The last two accomplishments of the book become evident when we compare its logic with the neo-Marxist and neo-Weberian grand narratives that have monopolized the field of grand historical sociology for the last forty years. The 1970s witnessed a strong revival of Marxism, which was followed by thirty years of a “neo-Weberian revolution,” incorporating a strong dose of Marxist conflict analysis, which until today rules the discipline. The hegemony of the two perspectives, irrespective of their interchangeability or particulars, have established certain assumptions about religion and the nature of historical change—that is, underlying suppositions of the nature of social change in toto.

First, on religion: Both neo-Marxist and neo-Weberian grand narratives tend to downplay or even ignore religion as they reduce it to its political and organizational features and neglect its ideational side. Bellah restores religion to its former glory, not by reminding the reader of its Durkheimian or Weberian features, but by locating it in a wider framework of an endless quest for meaning and alternative perceptions of reality. In this context, religion becomes the key to understanding social evolution (at least up to modernity), since religion and its concomitant practices are the means to firmly establish increasingly complex social power arrangements and structures that otherwise would be unattainable. For Bellah, religion is a generalized means of social action: as religion derives from the relaxed field of play (not “functional” itself), it remains, even in its most institutional forms, a bridge between necessity and freedom, between actual and potential forms of social life, and thus a privileged locus for social criticism and new visions of social organization and justice.

Second, on the suppositions of historical change and the fate of society itself: Neo-Marxist grand narratives tend to be teleological and moralistic, producing reductionist visions of social change and utopian outcomes.
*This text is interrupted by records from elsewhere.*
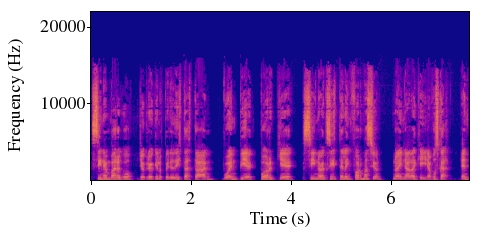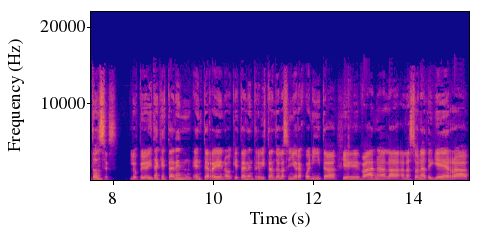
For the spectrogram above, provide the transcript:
Sin embargo, yo creo que los periodistas están buen pie porque si no existe la información, no hay nada que ir a buscar. Entonces, los periodistas que están en, terreno, que están entrevistando a la señora Juanita, que van a la, a zona de guerra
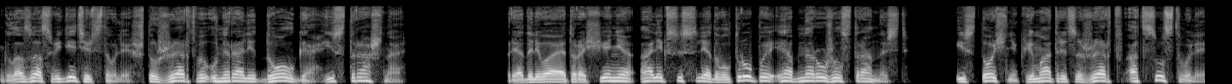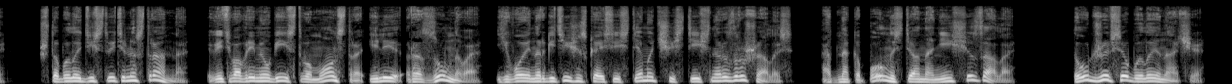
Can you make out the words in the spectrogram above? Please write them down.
Глаза свидетельствовали, что жертвы умирали долго и страшно. Преодолевая отвращение, Алекс исследовал трупы и обнаружил странность. Источник и матрица жертв отсутствовали, что было действительно странно, ведь во время убийства монстра или разумного его энергетическая система частично разрушалась, однако полностью она не исчезала. Тут же все было иначе.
On the contrary, neo-Weberian grand narratives are cynically realistic and develop anti-teleological views of historical change that come close to declaring social evolution meaningless, blindly walking (or even bouncing back) through the corridors of history as if guided by accidents, unintentional consequences, and perilous passions. Considering the post-1980s demise of neo-Marxist grand theory, all that is left to us today is the hegemony of this neo-Weberian cynicism and pessimism.

Robert Bellah’s Religion in Human Evolution comes to counter this cynicism and pessimism in a most forceful way; and it does so in spite of the open pessimism and cynicism of the author himself, who in the concluding chapter of his book declares that we are in fact an insignificant and short-sighted species that is driving the planet to extinction. There is nothing in the book that prepares you for this conclusion, and rightly so. True as it is that Bellah is very careful to avoid teleological arguments—and his evolutionary scheme always allows for alternative paths, even dead-ends—reading the book unfolds a magisterial hopeful, if not optimistic image of an unbroken pathway that life on Earth has taken to self-reflection, awareness, and eventually an ecumenical sense of justice. And this is persuasively presented as the natural, though fortuitous, outcome of propensities latent in the evolutionary paths opened first by simple life forms, then by the “relaxed fields” of mammalian social life, and realized when we arrived at contemplation by self-reflecting individuals—“nothing is ever lost.” It is in this evolutionary context that Bellah investigates the emergence of axial thinking that is still with us today; in fact, an equally proper title of the book, though I admit, provocative in extremis, would be Human Evolution in Religion.

Thus, the book might be more controversial, and not as straight forward as, for example, Michael Mann’s Sources of Social Power, John Hall’s Powers and Liberties, or W. G. Runciman’s A Treatise on Social Theory, but its “looseness” is its power: more imaginative, more provocative, and more suggestive. Perhaps in part this might be explained by the fact that this masterpiece was written not under normal academic pressure, but in the relaxed field of honorable retirement.